Comments (14)

  1. Dimps says:

    Thank you for this post!

  2. NETMF Team Bloggers says:

    Certainly – please let me know if there are other items that you want us to cover.  I'm happy to write up whatever will be useful.  

  3. Dimps says:

    Well, just keep doing what you are doing. Every post I've read so far was great.

    I'm new to netmf and i want to know a lot of things, but it would be better for me to read manuals first.

    Currently most important thing for me is to be able to port netmf to any microcontroller / processor i choose.

    By the way, your "official info" at http://www.microsoft.com/…/switch.mspx was almost enough for me to turn my back to netmf (it says i have to pay money for every device i make, my boss would never accept that). But porting kit readme clearly states you do not have to pay.

  4. NETMF Team Bloggers says:

    Sorry for the confusion.  I am trying to get that page removed.

  5. TheJoke says:

    Great. Do you plan a follow on article on inter thread communication and thread synchronisation? You should, sure!

  6. NETMF Team Bloggers says:

    OK – I'll put that on the stack.  Good suggestion!!

  7. William says:

    Thanks:-) Is "mSec" millisecond or microsecond?  Some info on mem model and cpu cache issues in terms of races and x = x + 1 problem and double checked locking, etc. Compare and contrast to big .Net.  Any differences? Same?   Even with a single cpu, what are the things to watch for in terms any edge cases on NETMF?  TIA

  8. NETMF Team Bloggers says:

    Hi William,

      Yes mSec is milliseconds.  I am working on another installment of the threads discussion – I will try to address your questions there.  Thx.

  9. Brandon Grossutti says:

    Colin,

    we're working on a .netmf showcase project and wondering if you could email me at my firstname.lastname@gmail.com

  10. Thanks for posting.
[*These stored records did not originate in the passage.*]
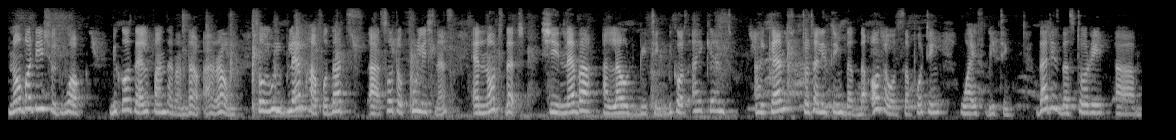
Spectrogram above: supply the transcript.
nobody should walk because the elephants are around. So we will blame her for that uh, sort of foolishness and not that she never allowed beating because I can't I can't totally think that the author was supporting wife beating. That is the story, um,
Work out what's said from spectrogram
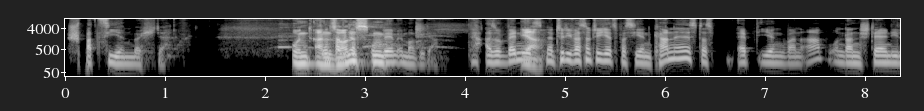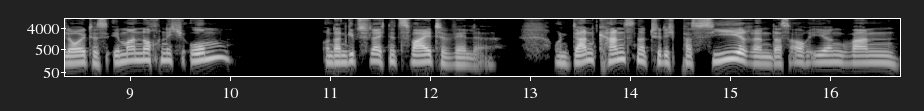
spazieren möchte. Und ansonsten. Das Problem immer wieder. Also wenn jetzt ja. natürlich, was natürlich jetzt passieren kann, ist, das appt irgendwann ab und dann stellen die Leute es immer noch nicht um und dann gibt es vielleicht eine zweite Welle. Und dann kann es natürlich passieren, dass auch irgendwann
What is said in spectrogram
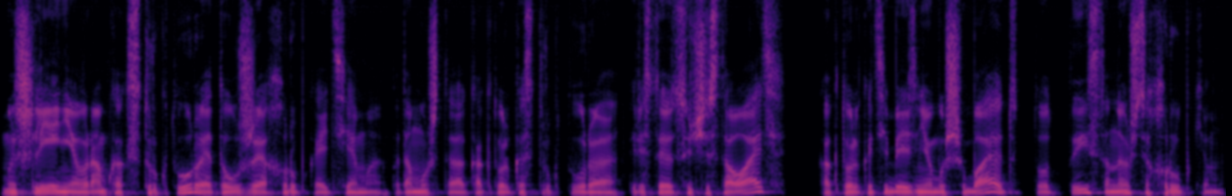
мышление в рамках структуры — это уже хрупкая тема. Потому что как только структура перестает существовать, как только тебя из нее вышибают, то ты становишься хрупким.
Very well written.  You should write a .NETMF book.

  11. NETMF Team Bloggers says:

    If only there were time.  :-)

    If there is another topic (or topics) that you woudl find useful for me to cover, please let me know and I'll get them out.

    Colin

  12. Chris says:

    Thanks for this, Colin.  I'm not quite following the second example, so I have a couple questions based on the first example:  

    1)  Quote: "…if you have two threads and one is AboveNormal, then the outcome is that the Above Normal thread is run about twice as much as the Normal."  Is that twice as *long* (looks so in the output) , or twice as *often*?    

    2)  When you reduced Thread2's priority, it appears (based on your original "…10 times for each time slice…") that Thread1 got *more* time, rather than reducing Thread2's time.  Am I seeing things?

  13. NETMF Team Bloggers says:

    Hi Chris,

        The question of twice as long or twice as often are closely linked.  The size of the time slice allocation (the quantum) always remains the same in the system.  At the end of each quantum (or when the thread can no longer run) the thread manager looks to what thread to run next.  It may be the same one (runnning it twice as often) which effectively makes it run twice as long.  

      In the second question, since I get about 10 cycles in a quanta, that is the minimum that any thread will get (again unless it is blocked for some reason).  So in that example, reducing the priority of Thread2 makes it less likely that it will be selected to run the next time.  In the case above, it looks like Thread1 was run for two quanta and Thread 2 for 1.  

    Does that help?

  14. origin says:

    Thanks very much for this, very well written, very helpful…I have some code to rewrite 😉